EXERCISE BRIEF: All records are to be reproduced verbatim, with images omitted.

SUPPLIED RECORDS:

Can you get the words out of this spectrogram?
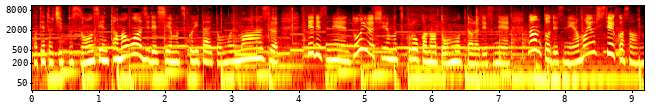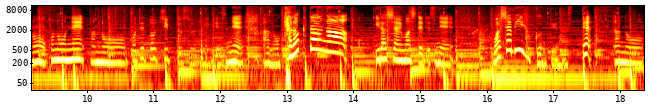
ポテトチップス温泉卵味で CM 作りたいと思います。でですねどういう CM 作ろうかなと思ったらですねなんとですね山吉製菓さんのこのねあのポテトチップスにですねあのキャラクターがいらっしゃいましてですねわしゃビーフくんっていうんですって。あの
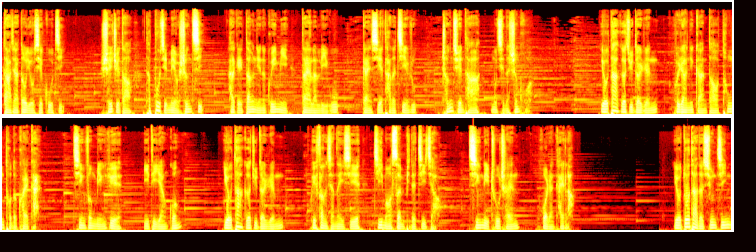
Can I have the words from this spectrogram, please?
大家都有些顾忌。谁知道她不仅没有生气，还给当年的闺蜜带了礼物，感谢她的介入，成全她目前的生活。有大格局的人会让你感到通透的快感，清风明月，一地阳光。有大格局的人会放下那些鸡毛蒜皮的计较，心力出尘。豁然开朗。有多大的胸襟，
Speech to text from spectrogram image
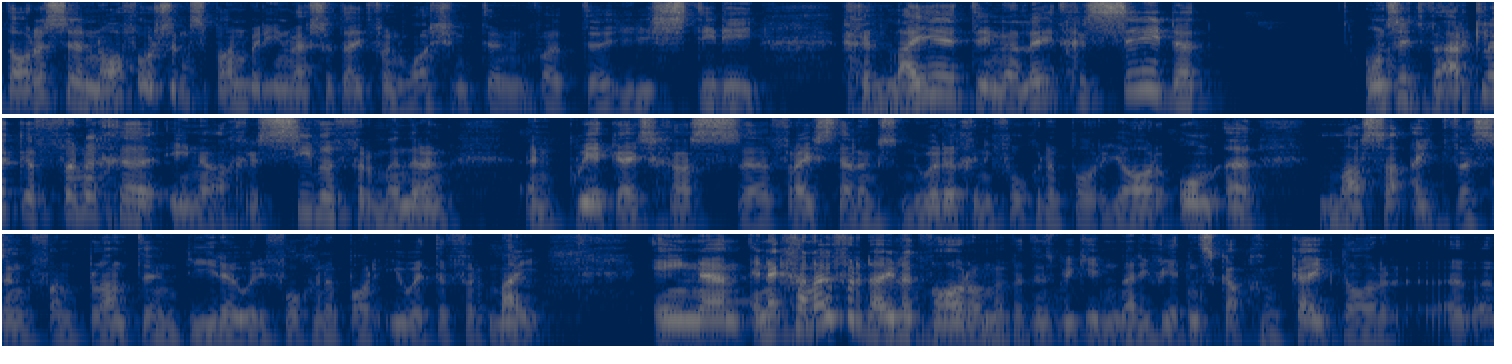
daar is 'n navorsingsspan by die Universiteit van Washington wat uh, hierdie studie gelei het en hulle het gesê dat Ons het werklik 'n vinnige en 'n aggressiewe vermindering in kweekhuisgas uh, vrystellings nodig in die volgende paar jaar om 'n massa-uitwissing van plante en diere oor die volgende paar eeue te vermy. En um, en ek gaan nou verduidelik waarom, want ons bietjie na die wetenskap gaan kyk daar uh, uh,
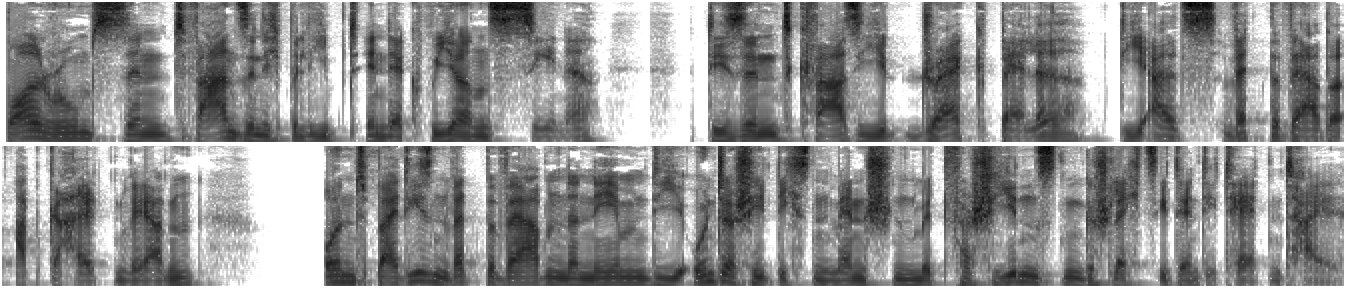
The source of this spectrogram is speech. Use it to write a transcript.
Ballrooms sind wahnsinnig beliebt in der queeren Szene. Die sind quasi Drag-Bälle, die als Wettbewerbe abgehalten werden und bei diesen Wettbewerben dann nehmen die unterschiedlichsten Menschen mit verschiedensten Geschlechtsidentitäten teil.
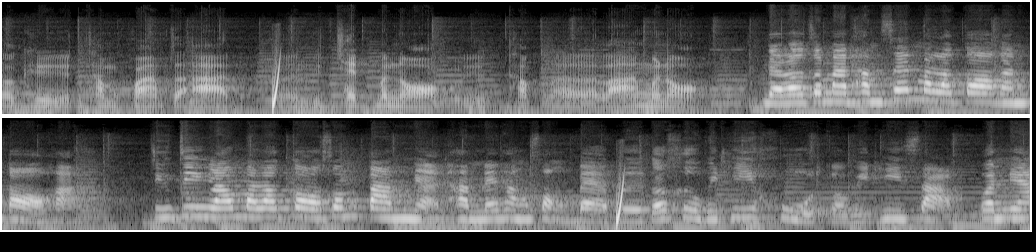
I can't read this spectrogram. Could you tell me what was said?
ก็คือทำความสะอาดหรือเช็ดมันออกหรือทำเอ่อล้างมันออก เดี๋ยวเราจะมาทำเส้นมะละกอกันต่อค่ะ จริงๆ แล้วมะละกอส้มตำเนี่ยทำได้ทั้งสองแบบเลยก็คือวิธีขูดกับวิธีสับ วันนี้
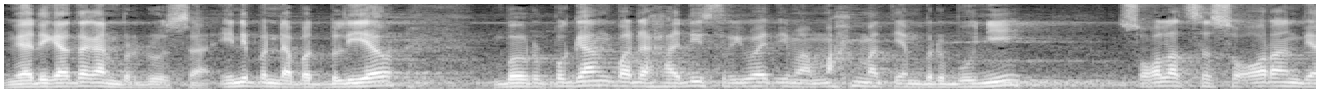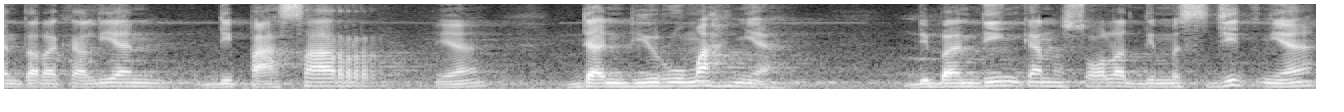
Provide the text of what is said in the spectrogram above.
Nggak dikatakan berdosa. Ini pendapat beliau berpegang pada hadis riwayat Imam Ahmad yang berbunyi sholat seseorang di antara kalian di pasar ya dan di rumahnya dibandingkan sholat di masjidnya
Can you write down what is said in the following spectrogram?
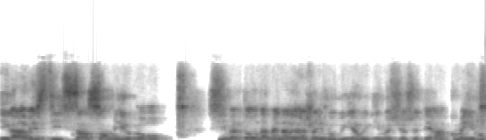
Il a investi 500 000 euros. Si maintenant on amène un agent immobilier, on lui dit, monsieur, ce terrain, combien il vaut?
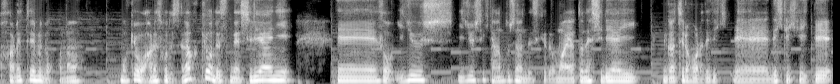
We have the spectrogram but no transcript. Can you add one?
晴れてるのかな。まあ、今日は晴れそうですね。なんか今日ですね、知り合いに、えー、そう、移住し、移住してきて半年なんですけど、まあ、やっとね、知り合いがちらほら出てき、えー、できてきていて、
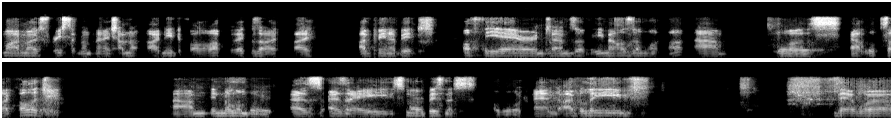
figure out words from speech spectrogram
My most recent nomination, not, I need to follow up with it because I, I, I've been a bit off the air in terms of emails and whatnot, um, was Outlook Psychology um, in Nhulunbuy as, as a small business award. And I believe there were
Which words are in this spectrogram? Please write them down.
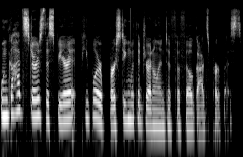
When God stirs the spirit, people are bursting with adrenaline to fulfill God's purpose.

RESULT:
Can you get the words out of this spectrogram?
ポテトチップス温泉卵味で CM 作りたいと思います。でですねどういう CM 作ろうかなと思ったらですねなんとですね山吉製菓さんのこのねあのポテトチップスにですねあのキャラクターがいらっしゃいましてですねわしゃビーフくんっていうんですって。あの
Can I have the words from this spectrogram, please?
大家都有些顾忌。谁知道她不仅没有生气，还给当年的闺蜜带了礼物，感谢她的介入，成全她目前的生活。有大格局的人会让你感到通透的快感，清风明月，一地阳光。有大格局的人会放下那些鸡毛蒜皮的计较，心力出尘。豁然开朗。有多大的胸襟，
Speech to text from spectrogram image
daar is 'n navorsingsspan by die Universiteit van Washington wat uh, hierdie studie gelei het en hulle het gesê dat Ons het werklik 'n vinnige en 'n aggressiewe vermindering in kweekhuisgas uh, vrystellings nodig in die volgende paar jaar om 'n massa-uitwissing van plante en diere oor die volgende paar eeue te vermy. En um, en ek gaan nou verduidelik waarom, want ons bietjie na die wetenskap gaan kyk daar uh, uh,
The source of this spectrogram is speech. Use it to write a transcript.
Ballrooms sind wahnsinnig beliebt in der queeren Szene. Die sind quasi Drag-Bälle, die als Wettbewerbe abgehalten werden und bei diesen Wettbewerben dann nehmen die unterschiedlichsten Menschen mit verschiedensten Geschlechtsidentitäten teil.
I can't read this spectrogram. Could you tell me what was said?
ก็คือทำความสะอาดหรือเช็ดมันออกหรือทำเอ่อล้างมันออก เดี๋ยวเราจะมาทำเส้นมะละกอกันต่อค่ะ จริงๆ แล้วมะละกอส้มตำเนี่ยทำได้ทั้งสองแบบเลยก็คือวิธีขูดกับวิธีสับ วันนี้
Provide the text of what is said in the spectrogram above.
Nggak dikatakan berdosa. Ini pendapat beliau berpegang pada hadis riwayat Imam Ahmad yang berbunyi sholat seseorang di antara kalian di pasar ya dan di rumahnya dibandingkan sholat di masjidnya
Can you write down what is said in the following spectrogram?
Il a investi 500 000 euros. Si maintenant on amène un agent immobilier, on lui dit, monsieur, ce terrain, combien il vaut?
We have the spectrogram but no transcript. Can you add one?
晴れてるのかな。まあ、今日は晴れそうですね。なんか今日ですね、知り合いに、えー、そう、移住し、移住してきて半年なんですけど、まあ、やっとね、知り合いがちらほら出てき、えー、できてきていて、
figure out words from speech spectrogram
My most recent nomination, not, I need to follow up with it because I, I, I've been a bit off the air in terms of emails and whatnot, um, was Outlook Psychology um, in Nhulunbuy as, as a small business award. And I believe there were
Which words are in this spectrogram? Please write them down.
When God stirs the spirit, people are bursting with adrenaline to fulfill God's purpose.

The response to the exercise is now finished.